Click here to read the rest
Posted at 09:25 am by Renee_in_Ohio
Boston Globe on Election Day Problems
Posted at 09:16 am by Renee_in_Ohio
Tuesday, November 30, 2004
I've been at work all day and haven't had a chance to update this blog, so I will just do one all purpose post with today's links. There is a piece by Jesse Jackson in today's Chicago Sun Times entitled Something's Fishy in Ohio.
Ohio determines the election, but the state has not yet counted the vote. That outrage is made intolerable by the fact that the secretary of state in charge of this operation, Ken Blackwell, holds -- like Katherine Harris of Florida's fiasco in 2000 -- a dual role: secretary of state with control over voting procedures and co-chair of George Bush's Ohio campaign. Blackwell should recuse himself so that a thorough investigation, count and recount of Ohio's vote can be made.
Blackwell reversed rules on provisional ballots in place in the spring primaries. These allowed voters to cast provisional ballots anywhere in their county, even if they were in the wrong precinct, reflecting the chief rationale for provisional ballots: to ensure that those who went to the wrong place by mistake could have their votes counted.

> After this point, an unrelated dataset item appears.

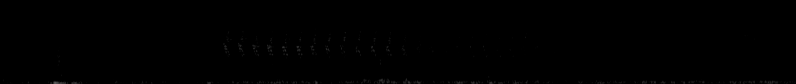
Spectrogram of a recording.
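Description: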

The result of this decision -- why does this not surprise? -- was to disqualify disproportionately ballots cast in heavily Democratic Cuyahoga County.
Click here for the rest
From the Cobb/LaMarche web site:
Attorneys for Green Party presidential candidate David Cobb asked a federal court today to take jurisdiction of, and ultimately dissolve, a temporary restraining order issued by a Delaware County, Ohio judge attempting to prevent Cobb from seeking a recount of the presidential ballots cast in that county. Attorneys representing the Kerry-Edwards campaign filed papers in Delaware County, Ohio to intervene in legal proceedings in defense of Green Party presidential candidate David Cobb and Libertarian Michael Badnarik, who are seeking a recount of all votes cast for president in the Ohio 2004 general election.
Click to read more updates on the Cobb/LaMarche site, or to make a donation to help fund county observers for the recount.
Keith Olbermann writes about Blackwell's appearance on Countdown yesterday
As to the audit of the perception of conflict of interest in Blackwell’s other role as Honorary Co-Chair of the Bush-Cheney Ohio Campaign, he seemed less definitive. “We have a bi-partisan system in Ohio where the Hamilton County Chairman of the board of elections, Tim Burke, is also the Democrat chairman of the Democrat party in that county.” I’ll pause the quote here to note that said party does business as the Democratic Party and the Republicans’ obsession with that little ‘ic’ has always seemed peevish to me, even when it’s coming out of John McCain’s mouth. Blackwell continued: “The same for Dayton. The Democrat Chairman is the Chairman of the Board of Elections in Montgomery County.”
This is interesting, and this is troubling (why should you be able to be both Chairman of the Montgomery County Democratic Party and Chairman of the Montgomery County Board of Elections?). But it also seemed to be self-evidently irrelevant - something akin to the political version of “They started it,” whether the ‘they’ are Republicans or Democrats.
I went for a straight yes-or-no on the latest ‘sources say’ story from the many and varied internets: did he, or did he not, meet with President Bush, in Ohio, on election day. “That’s just hogwash, absolutely zero, not true. And it’s the sort of mythology that grows out of, you know, a lot of people with a lot of time on their hands and the imaginations of Jonathan Swift.” While earning points for referencing the author of Gulliver’s Travels, Secretary Blackwell also threw a gauntlet down at the feet of the net’s Baker Streets Irregulars: there darn well better not be anybody willing to swear an oath they saw such a meeting take place.
Click for the rest
Posted at 11:04 pm by Renee_in_Ohio